The 1.9 was the real troublemaker in this department. Things have improved radically since Renault started speccing a higher grade
, though they've now lowered the service interval too.
The worst case scenario is a nasty one: The engine runs with no restriction (at extremely high RPM's) on its own engine
until it siezes, though if you have a manual transmission and are prepared for the problem, then deliberately stalling the engine will save it. Obviously you'd still need to get the cause of the problem sorted (probably a new
at that point) but at least you won't need a whole new engine. As this problem has been a lot more common than it should be, Renault will often make a large contribution towards the cost of repairs.
problem may be unusual to Renault, but the problem of the engine destroying itself in this manner is far from unique to the brand. I've heard of very similar problems with BMW and Land Rover diesel engines. I have no doubt that there are others.
One further thought: If you're doing mostly urban mileage, then avoid diesel engines with the

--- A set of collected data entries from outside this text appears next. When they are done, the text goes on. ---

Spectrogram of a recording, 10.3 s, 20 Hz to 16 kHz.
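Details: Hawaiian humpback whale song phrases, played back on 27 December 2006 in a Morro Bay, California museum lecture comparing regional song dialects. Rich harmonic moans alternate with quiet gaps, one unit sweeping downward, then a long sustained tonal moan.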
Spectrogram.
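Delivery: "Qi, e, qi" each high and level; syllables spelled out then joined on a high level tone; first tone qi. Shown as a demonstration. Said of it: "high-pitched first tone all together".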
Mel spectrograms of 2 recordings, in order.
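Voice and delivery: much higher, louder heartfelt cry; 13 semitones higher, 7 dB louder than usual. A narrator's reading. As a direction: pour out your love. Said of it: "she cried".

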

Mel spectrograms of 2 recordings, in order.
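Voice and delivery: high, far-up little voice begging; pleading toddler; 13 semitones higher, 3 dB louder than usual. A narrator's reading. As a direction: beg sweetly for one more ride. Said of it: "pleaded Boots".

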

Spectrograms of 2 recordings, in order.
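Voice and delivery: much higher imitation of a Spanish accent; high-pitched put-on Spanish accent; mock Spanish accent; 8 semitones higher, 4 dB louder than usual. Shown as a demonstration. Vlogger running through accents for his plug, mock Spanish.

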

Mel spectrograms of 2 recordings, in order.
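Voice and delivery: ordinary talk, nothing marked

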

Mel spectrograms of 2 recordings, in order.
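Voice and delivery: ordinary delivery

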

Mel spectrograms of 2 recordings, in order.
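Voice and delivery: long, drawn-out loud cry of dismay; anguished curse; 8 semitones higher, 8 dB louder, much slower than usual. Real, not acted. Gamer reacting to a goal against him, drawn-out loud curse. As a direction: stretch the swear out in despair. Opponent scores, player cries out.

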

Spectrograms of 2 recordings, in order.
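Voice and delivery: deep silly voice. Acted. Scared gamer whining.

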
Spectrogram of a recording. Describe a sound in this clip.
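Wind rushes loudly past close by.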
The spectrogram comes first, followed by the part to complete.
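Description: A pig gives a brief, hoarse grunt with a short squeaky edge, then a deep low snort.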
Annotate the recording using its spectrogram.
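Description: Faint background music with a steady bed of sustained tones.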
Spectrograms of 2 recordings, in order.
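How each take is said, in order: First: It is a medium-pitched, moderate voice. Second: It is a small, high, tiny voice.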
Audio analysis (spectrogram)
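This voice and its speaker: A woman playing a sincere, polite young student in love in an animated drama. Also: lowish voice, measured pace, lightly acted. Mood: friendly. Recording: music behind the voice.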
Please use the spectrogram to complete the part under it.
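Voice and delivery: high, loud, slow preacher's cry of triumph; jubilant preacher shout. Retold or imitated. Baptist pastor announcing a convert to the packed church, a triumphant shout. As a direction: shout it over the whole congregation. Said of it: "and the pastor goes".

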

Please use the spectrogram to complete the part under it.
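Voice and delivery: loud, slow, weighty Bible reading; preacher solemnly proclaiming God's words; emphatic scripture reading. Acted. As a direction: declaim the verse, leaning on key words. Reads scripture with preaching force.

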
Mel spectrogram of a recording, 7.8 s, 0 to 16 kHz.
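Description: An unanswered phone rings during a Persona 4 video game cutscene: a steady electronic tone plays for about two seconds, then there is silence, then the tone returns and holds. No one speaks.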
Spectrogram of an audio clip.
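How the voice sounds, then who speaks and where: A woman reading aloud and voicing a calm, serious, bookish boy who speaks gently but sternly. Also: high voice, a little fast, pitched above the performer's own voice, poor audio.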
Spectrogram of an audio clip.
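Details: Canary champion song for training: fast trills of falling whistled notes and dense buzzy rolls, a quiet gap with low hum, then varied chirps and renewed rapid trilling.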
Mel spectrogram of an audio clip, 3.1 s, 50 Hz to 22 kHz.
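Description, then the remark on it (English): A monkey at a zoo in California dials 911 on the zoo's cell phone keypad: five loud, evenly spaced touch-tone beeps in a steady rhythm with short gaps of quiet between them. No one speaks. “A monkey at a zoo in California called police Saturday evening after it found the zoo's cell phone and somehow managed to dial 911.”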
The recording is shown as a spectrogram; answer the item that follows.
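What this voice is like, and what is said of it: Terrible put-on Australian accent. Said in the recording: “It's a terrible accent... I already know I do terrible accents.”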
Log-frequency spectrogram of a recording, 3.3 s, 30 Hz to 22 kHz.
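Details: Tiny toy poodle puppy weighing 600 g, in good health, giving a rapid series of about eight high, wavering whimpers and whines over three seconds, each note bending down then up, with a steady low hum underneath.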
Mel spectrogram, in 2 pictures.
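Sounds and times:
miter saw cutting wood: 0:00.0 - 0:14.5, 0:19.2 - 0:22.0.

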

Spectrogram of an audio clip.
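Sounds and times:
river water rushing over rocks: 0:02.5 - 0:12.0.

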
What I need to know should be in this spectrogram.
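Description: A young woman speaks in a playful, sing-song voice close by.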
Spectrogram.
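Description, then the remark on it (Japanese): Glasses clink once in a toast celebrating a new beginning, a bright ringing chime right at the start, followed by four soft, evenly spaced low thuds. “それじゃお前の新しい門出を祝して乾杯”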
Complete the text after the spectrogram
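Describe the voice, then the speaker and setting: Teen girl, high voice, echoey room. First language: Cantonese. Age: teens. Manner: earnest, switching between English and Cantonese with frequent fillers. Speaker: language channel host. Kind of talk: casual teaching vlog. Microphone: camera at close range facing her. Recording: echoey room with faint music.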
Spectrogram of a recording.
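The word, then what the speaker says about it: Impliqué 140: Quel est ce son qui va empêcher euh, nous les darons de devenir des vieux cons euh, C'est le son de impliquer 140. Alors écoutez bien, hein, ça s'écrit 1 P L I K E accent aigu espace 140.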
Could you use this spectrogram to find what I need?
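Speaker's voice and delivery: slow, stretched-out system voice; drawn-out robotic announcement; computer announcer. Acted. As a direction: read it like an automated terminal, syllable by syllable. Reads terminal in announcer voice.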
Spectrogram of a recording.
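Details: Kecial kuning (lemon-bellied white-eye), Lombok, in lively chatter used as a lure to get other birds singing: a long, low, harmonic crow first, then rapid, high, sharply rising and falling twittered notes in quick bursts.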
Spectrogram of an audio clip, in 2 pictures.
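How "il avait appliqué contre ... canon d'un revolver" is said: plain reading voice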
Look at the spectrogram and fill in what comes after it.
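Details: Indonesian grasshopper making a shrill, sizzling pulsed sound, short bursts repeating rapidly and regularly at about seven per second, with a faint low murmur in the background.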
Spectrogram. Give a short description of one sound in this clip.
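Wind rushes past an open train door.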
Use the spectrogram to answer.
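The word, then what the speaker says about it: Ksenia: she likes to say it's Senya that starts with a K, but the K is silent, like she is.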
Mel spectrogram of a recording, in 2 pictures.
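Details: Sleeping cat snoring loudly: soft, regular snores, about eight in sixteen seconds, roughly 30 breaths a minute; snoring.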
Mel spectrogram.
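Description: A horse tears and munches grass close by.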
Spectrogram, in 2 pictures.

filter. The filter clogs up over time and needs a good long blast of high speed driving every now and again to clear it. The dealer should explain this to you when you buy the car, but a lot of them don't bother.